        • Laurentius says:

          Yeah, of course you are right about it being special project, my response was rather general observeation in line with Jackblade comment about many games nowdays utilizaing lo-fi retro pixel graphics inspired by old games that on the other hand actually strived and achived graphical excellency, which I find a bit jarring.

          And great game btw,

          • JFS says:

            Welcome to what’s been happening in music since the late 1990’s. And you know, it’s a great thing. Lo-fi is a legitimate art style/genre in itself.

          • Laurentius says:

            Everyone has an opinion and I have mine but I did play Flashback back in a day on Amiga and it didn’t have pixelated graphics, not at all. Delphine Soft knew how to made their game crisp and smooth. Lo-fi might very well be a ligitimate style/genre but I do find it jarring to look for inspiration for it in games that just didn’t aim for it or just simply don’t have it for all their limitations.

        • noodlecake says:

          I do really like lo fi pixel art. I don’t really have time to check this out tonight but I will do soon! I’m trying to create my own pixel art characters/scenes for a game (using RPG Maker because I have no programming skills). I have no idea how you could make something so awesome looking in less than a week! How many of you worked on the visuals?

    • Polifemo says:

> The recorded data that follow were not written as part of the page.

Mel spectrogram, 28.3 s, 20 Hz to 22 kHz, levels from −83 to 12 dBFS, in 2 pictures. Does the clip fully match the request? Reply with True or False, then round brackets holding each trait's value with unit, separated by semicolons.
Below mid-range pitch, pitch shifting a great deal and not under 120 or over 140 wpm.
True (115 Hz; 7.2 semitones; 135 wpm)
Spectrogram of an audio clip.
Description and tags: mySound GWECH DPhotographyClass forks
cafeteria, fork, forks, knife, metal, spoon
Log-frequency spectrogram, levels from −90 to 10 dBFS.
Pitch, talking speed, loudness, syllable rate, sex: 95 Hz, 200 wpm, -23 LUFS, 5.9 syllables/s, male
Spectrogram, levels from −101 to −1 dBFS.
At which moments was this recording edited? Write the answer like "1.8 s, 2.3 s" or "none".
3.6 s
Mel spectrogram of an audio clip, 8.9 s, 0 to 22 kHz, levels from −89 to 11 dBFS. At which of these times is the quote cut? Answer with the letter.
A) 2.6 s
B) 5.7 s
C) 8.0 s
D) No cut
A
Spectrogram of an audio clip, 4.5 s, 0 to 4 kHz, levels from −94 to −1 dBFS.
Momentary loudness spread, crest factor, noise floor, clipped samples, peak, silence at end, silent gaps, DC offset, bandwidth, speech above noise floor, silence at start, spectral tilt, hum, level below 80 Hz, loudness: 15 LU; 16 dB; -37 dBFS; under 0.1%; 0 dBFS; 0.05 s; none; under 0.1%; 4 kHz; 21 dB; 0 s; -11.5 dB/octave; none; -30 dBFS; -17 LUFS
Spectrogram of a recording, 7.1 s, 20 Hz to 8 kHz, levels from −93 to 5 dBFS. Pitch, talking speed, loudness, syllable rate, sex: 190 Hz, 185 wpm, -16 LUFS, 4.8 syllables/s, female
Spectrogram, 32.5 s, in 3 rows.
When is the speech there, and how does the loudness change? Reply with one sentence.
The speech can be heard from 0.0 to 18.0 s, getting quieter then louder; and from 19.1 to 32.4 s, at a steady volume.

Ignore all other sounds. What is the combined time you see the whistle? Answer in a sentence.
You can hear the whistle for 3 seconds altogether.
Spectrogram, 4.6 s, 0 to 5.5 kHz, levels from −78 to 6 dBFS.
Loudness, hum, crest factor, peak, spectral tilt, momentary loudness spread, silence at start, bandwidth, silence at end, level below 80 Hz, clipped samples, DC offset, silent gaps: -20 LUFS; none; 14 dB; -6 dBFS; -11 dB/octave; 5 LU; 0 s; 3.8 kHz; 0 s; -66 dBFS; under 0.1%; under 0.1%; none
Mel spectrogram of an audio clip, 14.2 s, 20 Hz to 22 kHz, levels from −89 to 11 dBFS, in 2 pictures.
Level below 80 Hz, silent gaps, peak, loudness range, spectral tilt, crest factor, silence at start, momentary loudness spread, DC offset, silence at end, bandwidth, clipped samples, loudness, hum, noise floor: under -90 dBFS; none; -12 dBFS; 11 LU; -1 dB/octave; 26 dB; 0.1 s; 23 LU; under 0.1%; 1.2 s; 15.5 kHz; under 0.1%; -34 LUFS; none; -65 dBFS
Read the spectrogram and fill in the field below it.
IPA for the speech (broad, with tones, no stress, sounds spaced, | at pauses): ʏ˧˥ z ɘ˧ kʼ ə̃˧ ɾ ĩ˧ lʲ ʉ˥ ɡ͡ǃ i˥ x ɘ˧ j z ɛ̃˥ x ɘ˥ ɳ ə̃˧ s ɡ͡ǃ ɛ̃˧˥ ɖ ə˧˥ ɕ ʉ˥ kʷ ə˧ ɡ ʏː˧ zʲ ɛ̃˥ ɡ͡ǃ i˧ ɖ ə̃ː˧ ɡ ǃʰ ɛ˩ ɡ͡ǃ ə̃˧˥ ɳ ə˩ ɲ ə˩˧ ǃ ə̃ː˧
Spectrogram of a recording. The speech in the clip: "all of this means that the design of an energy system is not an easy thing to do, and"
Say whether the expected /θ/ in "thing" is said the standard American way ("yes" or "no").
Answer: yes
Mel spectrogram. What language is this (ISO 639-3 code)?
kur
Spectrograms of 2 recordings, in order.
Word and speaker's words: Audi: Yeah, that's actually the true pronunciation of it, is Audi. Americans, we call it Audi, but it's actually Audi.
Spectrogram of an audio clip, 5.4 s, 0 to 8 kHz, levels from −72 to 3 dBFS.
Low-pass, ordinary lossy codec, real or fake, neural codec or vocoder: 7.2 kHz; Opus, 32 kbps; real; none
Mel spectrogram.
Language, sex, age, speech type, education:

      I feel much of the bias for retro pixely stuff tends to be a perception that the artist is trying to be “retro because retro is arty and easy” which to their is sometimes the case. Not saying that is your stanve/bias just the impression I get from people that complain about it.

      Think of it as an artstyle like Impressionism, Cubism, Surealism and the like. Its Pixelism. Its a resource for the artist to use. A resource that happens to be easier and cheaper to manage than most and in vouge to boot so everyone is using it, especially small developers.

      Dont worry, we will get the next big fad eventually. I, for one, am hoping for Cupheadism.

    • valrus says:

      Well, I don’t think it’s as if these thousands of pixel art games would have been made in other styles were it not for a pixel “fad”. It’s that low-res pixel art is sufficiently cheap, quick, and easy to animate that small teams can actually bring their projects to release. (Emphasis on the low-res; high-res 2d art can get expensive fast.)

  5. Mephistoau says:

    Man…. that was short but friggin awesome. So much atmosphere for such a short period of time. Loved it :)

  6. JFS says:

    Super gorgeous. This game has more atmosphere in three minutes than anything I’ve played since I don’t know when.

  7. Hmm-Hmm. says:

    It’s the atmosphere that makes it. Then again, a game having great atmosphere is nothing to scoff at.